It’s Friday and that means that it’s time for our Friday link dump, where we highlight some recent papers (and other stuff) that we found interesting but didn’t have the time to write an entire post about. If you think there’s something we missed, or have something to say, please share in the comments section!
Well, friday sure did sneak up on me this week. Here’s a nice post about the first paper from a new NCEAS working group that aims to study biodiversity among the world’s cities. I really like the mixed approach that they are taking. It includes loads of collaborators from a bunch of different countries. It’s the same approach that we’ve taken with this blog.
Speaking of this blog, last week marked one year since we launched. That’s pretty exciting! In our first year of collaborative, multinational blogging, we’ve produced 101 posts from 32 contributors representing 5 countries and 13 institutions. Our most popular posts are a tie between Jon Lefcheck’s Paradox of the Phytoplankton posts (1 and 2), and our first interview: Diverse Introspectives with Peter Kareiva. Want to join the group? Contribute your posts here. We are always interested in hearing feedback from the community, too. Have any suggestions for improving the site in the next year? Share them in the comments! -Fletcher Halliday
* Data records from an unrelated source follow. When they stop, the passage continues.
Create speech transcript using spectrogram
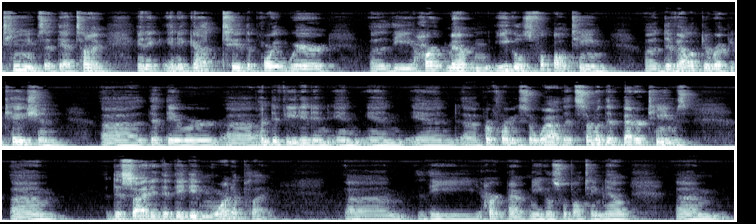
teams at that time. And it, and it got to the point where the Heart Mountain Eagles football team developed a reputation uh, that they were uh, undefeated and in, in, in, uh, performing so well that some of the better teams um, decided that they didn't want to play um, the Heart Mountain Eagles football team. Now, um,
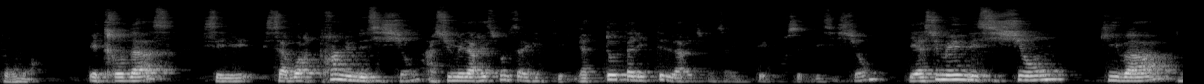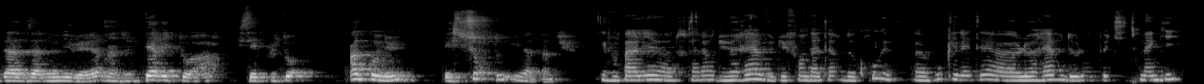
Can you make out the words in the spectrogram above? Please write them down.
pour moi. Être audace, c'est savoir prendre une décision, assumer la responsabilité, la totalité de la responsabilité pour cette décision, et assumer une décision qui va dans un univers, dans un territoire qui est plutôt inconnu, et surtout inattendu. Et vous parliez euh, tout à l'heure du rêve du fondateur de Krug. Euh, vous, quel était euh, le rêve de la petite Maggie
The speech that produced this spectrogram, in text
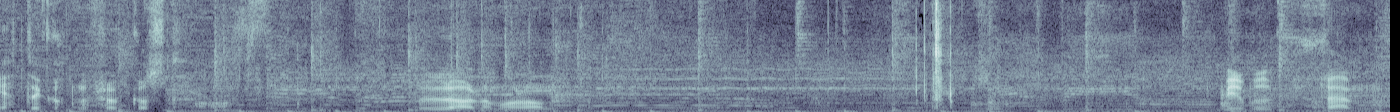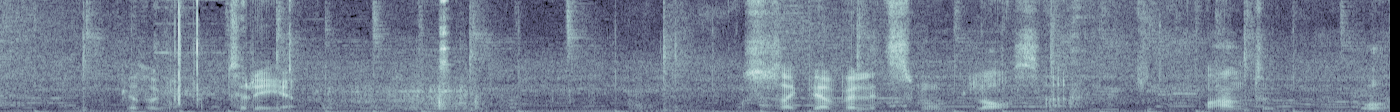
Jättegott med frukost. Lördag morgon. Bilbo 5. Typ jag tog 3. Och som sagt, jag har väldigt små glas här. Och han tog... Åh! Oh,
After all the recent news regarding the Great Barrier Reef, ocean critters everywhere desperately needed a win. Fortunately, Palau’s willing to put the team on its back. Last Tuesday, the Pacific island nation’s president announced plans to ban all commercial fishing in the near future, making its surrounding waters a 100% marine sanctuary. This 200 nautical mile stretch of ocean will be used almost exclusively for ecotourism, an industry that for this tropical country appears more sustainable than industrial fishing. Though questions remain as to how effectively this ban can be enforced, it’s promising to see biodiversity being prioritized in national policy. -Nate Johnson
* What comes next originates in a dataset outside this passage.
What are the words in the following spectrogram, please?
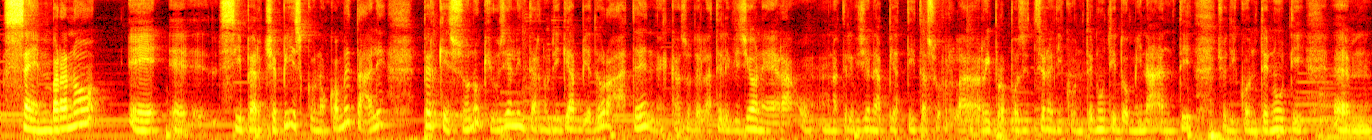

In an era where expert knowledge is considered a valuable source of information, used in different applied problems, such as species distribution models and in the elaboration of red lists, Michael Caley and colleagues asked an interesting question: What is an expert? They proposed a system modeling approach, based on Bayesian networks, capable to quantify the level of expertise of researchers.
In a new Ecology Letters paper, titled “Phylogenetic approaches for studying diversification”, Hélène Morlon carried out a through review of the main methods and models used to study diversification processes based on phylogenetic data. She also points out that the greatest advances in this field will depend on “our ability to embrace the use of diversification models in community ecology, the science of interaction networks and conservation biology.”
A couple days ago, we celebrated the Darwin Day (He was born in February 12th, 1809). There are still some events going on around the World in order to celebrate the life and the work of one of the most important scientist of all times! Here is a list of some of the ongoing activities. -Vinicius Bastazini
14 February 2014
February 13, 2014